“As a local resident I know how bad this intersection is,” he said. “It can take you longer to get onto the freeway than it takes to drive along the freeway and get into town.”
The City of Stonnington, host council for the Gardiner Station precinct, said it had been lobbying for the crossing’s removal for some time. “The project is a win for local residents and Council, as the State Government has confirmed . . . our preferred design option – a rail under road solution – as the most appropriate for the site.”
The removal of the Burke Road level crossing will completely separate cars, trains and trams, greatly improving pedestrian safety and traffic flow.
A report in The Age said three trams had derailed at the Burke Road level crossing in 2011. In response, the State Government introduced requirements for trains to travel at speeds of less than 15 km/h over these intersections.
The Burke Road redevelopment includes a new train station, concourse and platforms. Three nearby tram stops will also be combined into one super stop to provide better and safer access to the rebuilt station.
Initial plans for the Burke Road precinct also point to the possible future redevelopment of the land adjacent to the level crossing. Gardiner Station was last rebuilt in 1975.
Fast Facts – Gardiner Station
- One of Victoria’s worst level crossings for traffic congestion.
- Boom gates can be down for up to 47 minutes in peak hour.
- One of only four level crossings in Melbourne to carry trams.
- Railway line to be lowered below Burke Road.
- Construction of a new station, concourse and platforms.
- Creation of a tram super stop opposite the rebuilt station entrance.
- Construction of a new car park.
- Works to begin early in 2015 and take around 12 months to complete.
Your Say – Boroondara Council
The City of Boroondara, a local council bordering Stonnington, welcomed news of the Burke Road level crossing removal.
“Council supported the City of Stonnington’s preference for the rail line to go underground,” said Boroondara Mayor (and councillor for Gardiner Ward) Coral Ross.
“The benefits were clear. Not only will commuters gain better and more reliable public transport services, there will also be a noticeable reduction in traffic congestion.”
Pedestrian safety would also be improved, she said, because three existing tram stops would be combined into one super stop adjacent to the rebuilt entrance of Gardiner Station.
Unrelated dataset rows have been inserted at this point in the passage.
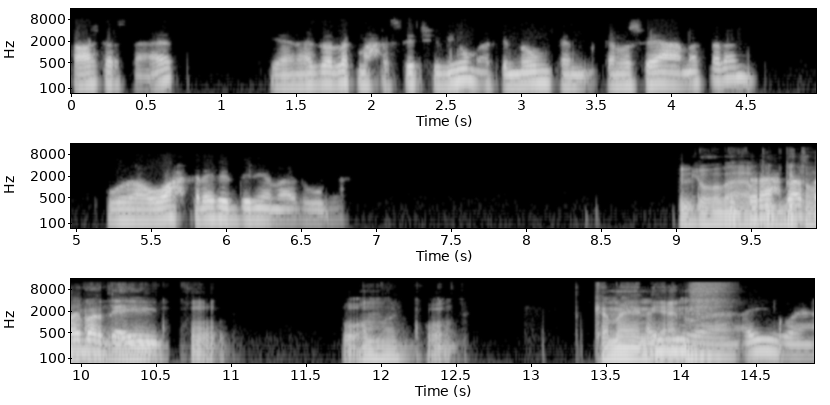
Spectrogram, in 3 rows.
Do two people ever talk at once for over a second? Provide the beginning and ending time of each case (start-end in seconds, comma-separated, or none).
9.3-10.6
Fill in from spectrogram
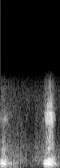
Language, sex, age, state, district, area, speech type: Tamil, male, 60+, Tamil Nadu, Perambalur, rural, conversation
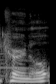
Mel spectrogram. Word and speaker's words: colonel: How did he earn the title of the colonel when he wasn't even a colonel?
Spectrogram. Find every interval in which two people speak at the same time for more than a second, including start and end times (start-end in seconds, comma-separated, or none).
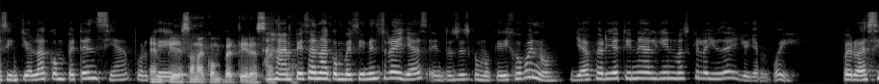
none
Residents of nearby Wills Street and Carroll Crescent also stood to benefit from the Burke Road redevelopment.
“Locals can expect a reduction in noise levels from passing trains and a more visually sympathetic outlook from their properties,” Cr Ross said.
When asked if the level crossing removal would shift the existing congestion problem farther into Glen Iris, Cr Ross said her local community was concerned but believed “the impact [of the works] could not be known at this stage”.
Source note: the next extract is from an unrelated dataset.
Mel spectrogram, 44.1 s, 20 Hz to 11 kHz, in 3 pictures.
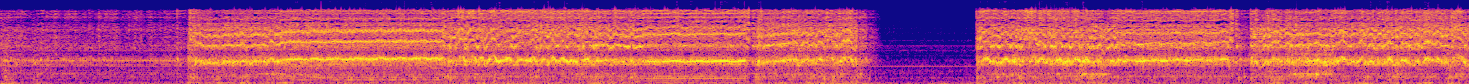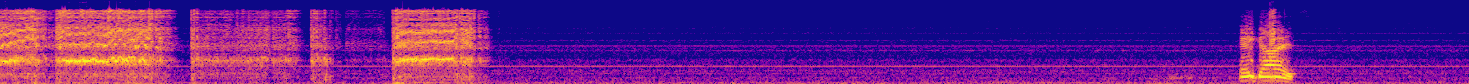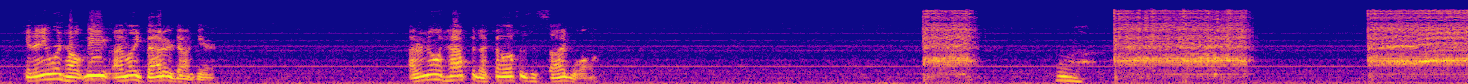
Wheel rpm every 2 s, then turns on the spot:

She also said Boroondara Council was closely monitoring the congestion issue.
“We have done traffic counts to ensure that we have the data now, so that we can better understand the impact on our community when the works are complete.”
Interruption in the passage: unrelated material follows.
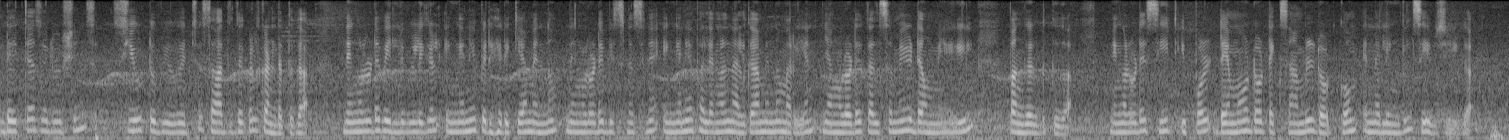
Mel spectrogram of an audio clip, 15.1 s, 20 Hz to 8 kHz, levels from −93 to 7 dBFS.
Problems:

Melbourne’s “Level Crossing Blitz”
Level crossings removed this year:
- Anderson Road, Sunshine
- Mitcham Road and Rooks Road, Mitcham
- Springvale Road, Springvale
Level crossings undergoing planning and preconstruction:
- Blackburn Road, Blackburn
- Burke Road, Glen Iris
- Centre Road, Clayton
- Chandler Road, Noble Park
- Clayton Road, Clayton
- Corrigan Road, Noble Park
- Grange Road, Carnegie
- Heatherton Road, Noble Park
- Koornang Road, Carnegie
- Main Road, St Albans
- Mountain Highway and Scoresby Road, Bayswater
- Murrumbeena Road, Murrumbeena
- North Road, Ormond
- Poath Road, Murrumbeena
The Labor Party has promised to remove 50 level crossings should it win November’s State Election. View the list on The Age website.
Visit VicRoads to find out more about Melbourne’s level crossing removal project.
For information on the removal of level crossings located along the Cranbourne–Pakenham rail corridor, visit the Victorian Department of Transport, Planning and Local Infrastructure.